marabout who collects money from them for food and lodgings. Most boys must beg in the streets for coins or
rice to bring home to the daara for their upkeep. They are vulnerable to abuse both within the daara and while on
the street begging.
8) At a Koranic school in Guediawage, a suburb of Dakar, an older boy marks how much the younger boys have
brought back from begging on the streets. They all study under the guidance of a marabout who collects this
money from them for food and lodgings. They are vulnerable to abuse both within the daara and while on the
street begging.
9) At a Koranic school in Guediawage, a suburb of Dakar, boys of different ages study under the guidance of a
marabout who collects money from them for food and lodgings. Most boys must beg on the streets for coins or
rice to bring home to the daara for their upkeep. They are vulnerable to abuse both within the daara and while on
the street begging.
10) At a Koranic school in Guediawage, a suburb of Dakar, boys of different ages study under the
guidance of a marabout who collects money from them for food and lodgings. Most boys must beg on
the streets for coins or rice to bring home to the daara for their upkeep. They are vulnerable to abuse
both within the daara and while on the street begging
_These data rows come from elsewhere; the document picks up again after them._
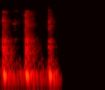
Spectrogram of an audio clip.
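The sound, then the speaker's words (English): Three quick, evenly spaced, solid knocks on a door, then silence. No one speaks. “You do knock on the door.”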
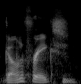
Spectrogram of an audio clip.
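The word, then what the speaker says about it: Freecss: Gon Freeze from Hunter x Hunter or Eren Yeager from Attack on Titan. – It's Gon Freaks.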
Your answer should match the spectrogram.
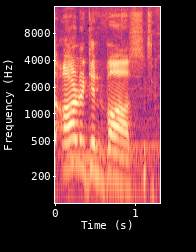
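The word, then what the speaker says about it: Argynvost: It's pronounced Argan Vos.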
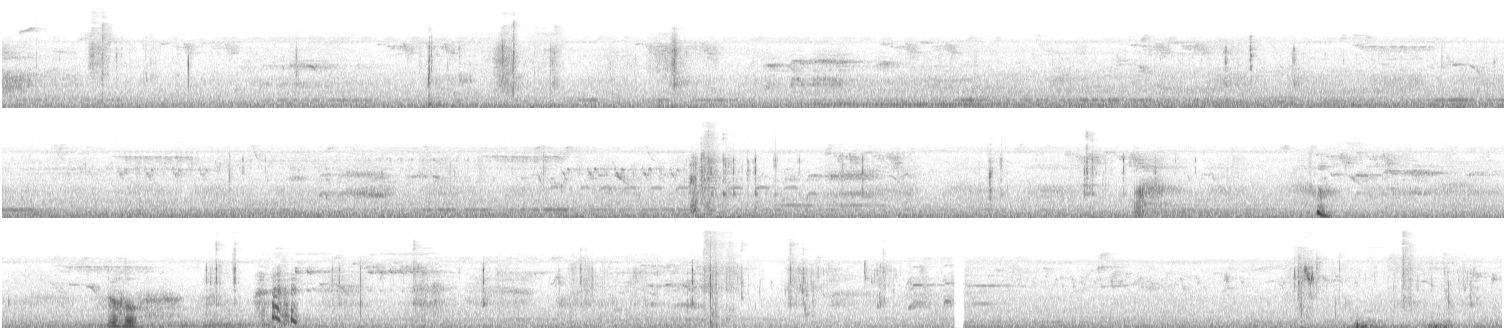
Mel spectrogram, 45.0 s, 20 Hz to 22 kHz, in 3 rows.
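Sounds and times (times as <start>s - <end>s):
birds calling: 0.0s - 45.0s
sharp clicks: 32.0s - 32.5s.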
11) Fode Saw, Head of Child Protection Intermand and NGO focal point in the District Child Protection
Network Committee, talks with a Koranic teacher about ensuring children's rights are respected.
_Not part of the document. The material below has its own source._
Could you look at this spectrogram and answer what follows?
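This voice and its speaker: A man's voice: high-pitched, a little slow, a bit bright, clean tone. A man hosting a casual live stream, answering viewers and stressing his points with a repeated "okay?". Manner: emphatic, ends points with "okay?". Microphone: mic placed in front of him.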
12) Moussa, a 16 year old boy, was sent by his family to Dakar and entrusted to a marabout, a Koranic
teacher, who beat and abused him. He escaped and lived on the street. Eventually he made his way to
Yaakaaru Guneyi Centre on the outskirts of Dakar, a safe house for former "talibes."
13) Naymer, a 16 year old boy who was once a talibe - a Koranic student who must beg for money on the
street to give to a marabout who cares for him - now is at a safe home in Kolda, southern Senegal, where
social workers are trying to help reunite him with his family. Many families send their sons to Koranic
schools because of poverty and the inability to support their families.
14) Sady Ndiaye, a Social worker at Yaakaaru Guneyi Centre, talks with Moussa, a 16 year old boy who was sent by
his family to Dakar and entrusted to a marabout, a Koranic teacher, who beat and abused him. When the children
arrive at the centre they require a lot of psychosocial support as many of them have been exposed to abuse.
15) Former "talibe" boys - children whose families couldn't afford to feed them and send them to the cities under
the care of a Koranic teacher who often forces them to beg on the street - prepare for a football match at
l’Association Diappale Xaleyi, a local organization led by Senegalese footballer Oumar Diop who works to
provide guidance and support to vulnerable children.
16) Former "talibe" boys - kids whose families couldn't afford to feed them and send them to the cities under
the care of a Koranic teacher who often forces them to beg on the street - practice football at l’Association
Diappale Xaleyi, a local organization led by Senegalese footballer Oumar Diop who works to protect these
boys.
17) A group pictures at l’Association Diappale Xaleyi, a local organization led by Senegalese footballer Oumar
Diop who has a center where former tallies can play football and learn other life skills.
18) A safe house in Kolda, southern Senegal, for young boys who were once talibes - Koranic students
who must beg for money on the street to give to a marabout who cares for them. Many families send their
sons to Koranic schools because of poverty and the inability to support their families.
19) Koranic students in class in Taibas, a village outside of Kolda, in Southern Senegal. At Koranic schools in
cities, boys are forced to beg on the streets, whereas in rural areas they can farm.